Building on existing research that links sexual aggression to “expressions of power,” a study by Melissa Williams, associate professor of organization & management, tests the hypothesis that it is the sudden accession to positions of power that drives certain men to harass women. Williams and co-authors Deborah H. Gruenfeld (Stanford) and Lucia Guillory (Head of People at Patreon) conducted a set of five surveys and lab experiments with volunteers to determine whether behaviors change when men with “chronic low power” — the level of power they feel they exert every day — are given “acute high power.” They find that low-power men given a highpower role display increased sexually harassing behavior. They are also the group that exhibits the most aggression when “rejected” by an attractive woman. Williams et al. conclude that when people see themselves as being denied power, for whatever reason, they have a greater desire to feel powerful — and are more likely to use sexual aggression as a means of feeling powerful. Journal of Personality and Social Psychology (2017)

Competing on social purpose
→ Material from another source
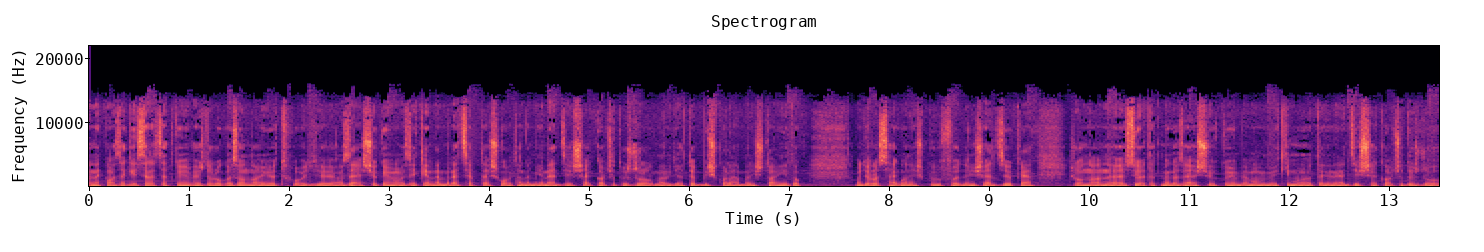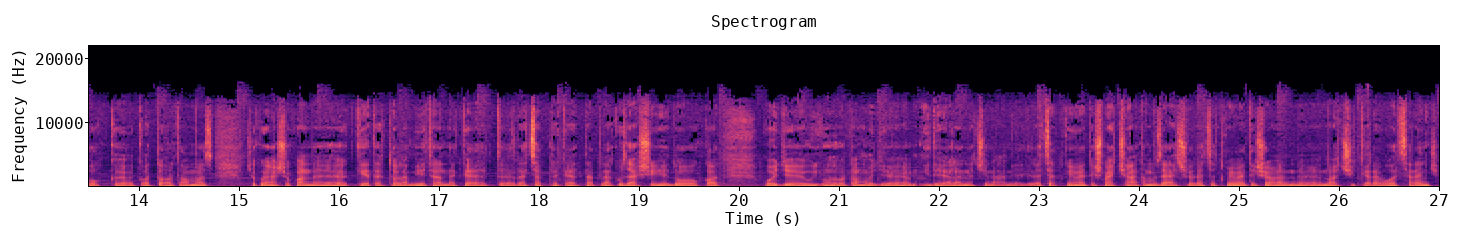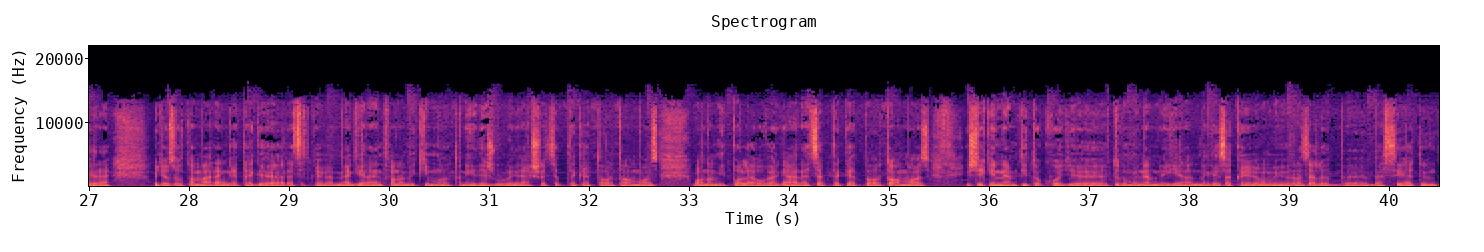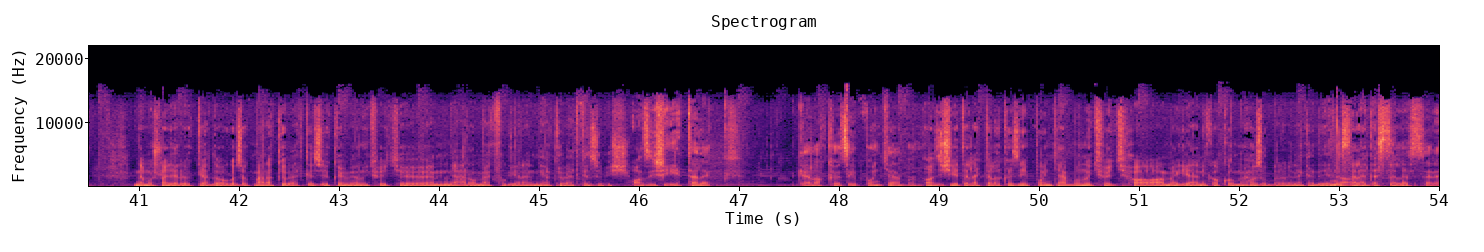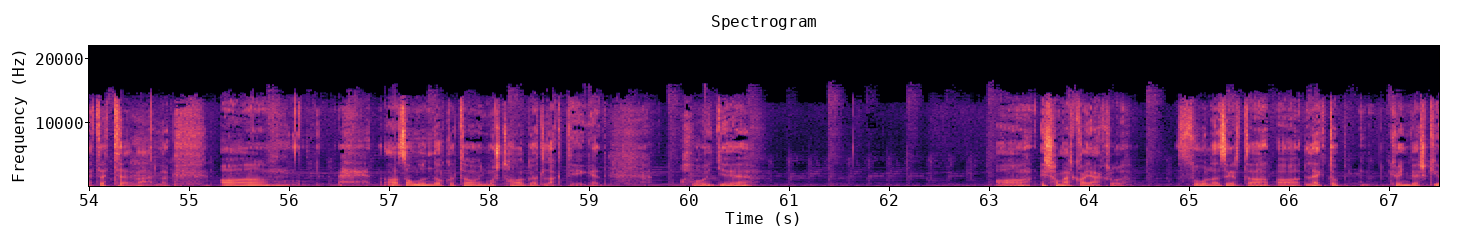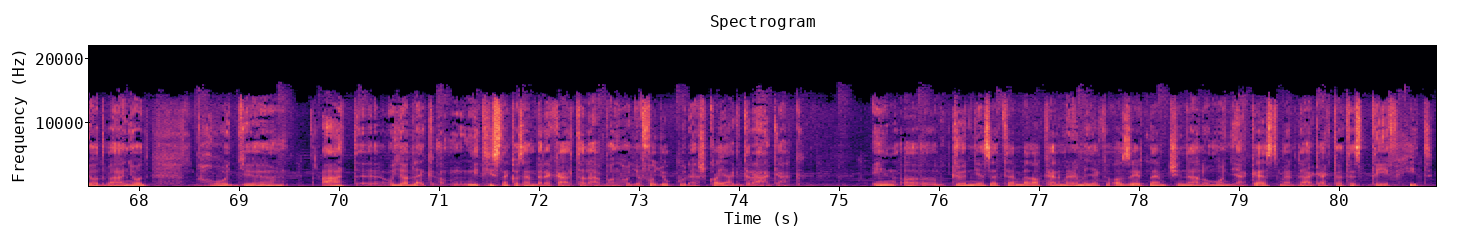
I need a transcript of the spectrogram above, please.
nekem az egész receptkönyves dolog azonnal jött, hogy az első könyv azért nem receptes volt, hanem ilyen edzéssel kapcsolatos dolog, mert ugye a több iskolában is tanítok, Magyarországon és külföldön is edzőket, és onnan született meg az első könyvem, ami kimondottan edzéssel kapcsolatos dolgokat tartalmaz. Csak olyan sokan kértek tőlem étrendek ételeket, recepteket, táplálkozási dolgokat, hogy úgy gondoltam, hogy ideje lenne csinálni egy receptkönyvet, és megcsináltam az első receptkönyvet, és olyan nagy sikere volt szerencsére, hogy azóta már rengeteg receptkönyvben megjelent, van, ami kimondottan édesburgonyás recepteket tartalmaz, van, ami paleo-vegán recepteket tartalmaz, és egyébként nem titok, hogy tudom, hogy nemrég jelent meg ez a könyv, amiről az előbb beszéltünk, de most nagy erőkkel dolgozok már a következő könyvben, úgyhogy nyáron meg fog jelenni a következő is. Az is ételek? Kell a középpontjában? Az is ételekkel a középpontjában, úgyhogy ha megjelenik, akkor majd hozok belőle neked egyet, szeretettel. Szeretettel várlak. A, azon gondolkodtam, hogy most hallgatlak téged, hogy a, és ha már kajákról szól azért a, a legtöbb könyves kiadványod, hogy át, ugye a leg, mit hisznek az emberek általában, hogy a fogyókúrás kaják drágák én a környezetemben, akármire megyek, azért nem csinálom, mondják ezt, mert drágák, tehát ez tévhit.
Brands today are better poised to win customers if they can transcend purely functional benefits and embed a social purpose into their product offering. This is the idea at the center of a Harvard Business Review article by Omar Rodriguez-Vila 12PhD, associate professor in the practice of marketing, and coauthor Sundar Bharadwaj (Terry, Georgia). But while taking a visible social stand can boost business outcomes and positively impact society, unless they are scrupulously managed, these initiatives also have the potential to harm reputation and alienate investors. Rodriguez-Vila and Bharadwaj analyzed a range of social-purpose brand program models. They also collaborated directly with a dozen well-known companies to design specific social initiatives. Drawing on this research and experience, they have put together a framework called “competing on social purpose.” The framework sets out a number of key dimensions and insights for firms to help them decide if and how they should successfully integrate a social purpose to their brand. Importantly, it tethers social aspirations to strategic business objectives — an approach that simultaneously mitigates the risks of negative public associations and stakeholder intolerance. The growing goal for firms today, conclude Rodriguez-Vila and Bharadwaj, is to design ways by which they can create value for customers, for shareholders and for society at large. Their article offers some clues on how to do it well. Harvard Business Review (2017)

Print Friendly
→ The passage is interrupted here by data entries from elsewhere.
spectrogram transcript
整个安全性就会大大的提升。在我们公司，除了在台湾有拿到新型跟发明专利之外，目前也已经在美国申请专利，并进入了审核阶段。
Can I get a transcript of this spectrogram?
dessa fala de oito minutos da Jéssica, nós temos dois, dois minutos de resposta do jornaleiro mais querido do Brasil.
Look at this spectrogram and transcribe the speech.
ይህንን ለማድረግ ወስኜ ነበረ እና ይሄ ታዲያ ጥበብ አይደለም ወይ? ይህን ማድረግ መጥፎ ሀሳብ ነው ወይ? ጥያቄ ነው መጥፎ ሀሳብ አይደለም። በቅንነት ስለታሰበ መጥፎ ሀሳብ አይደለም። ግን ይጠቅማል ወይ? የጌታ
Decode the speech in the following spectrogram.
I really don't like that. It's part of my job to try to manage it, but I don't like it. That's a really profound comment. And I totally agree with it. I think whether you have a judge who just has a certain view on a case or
Leave a Reply

Your email address will not be published. Required fields are marked *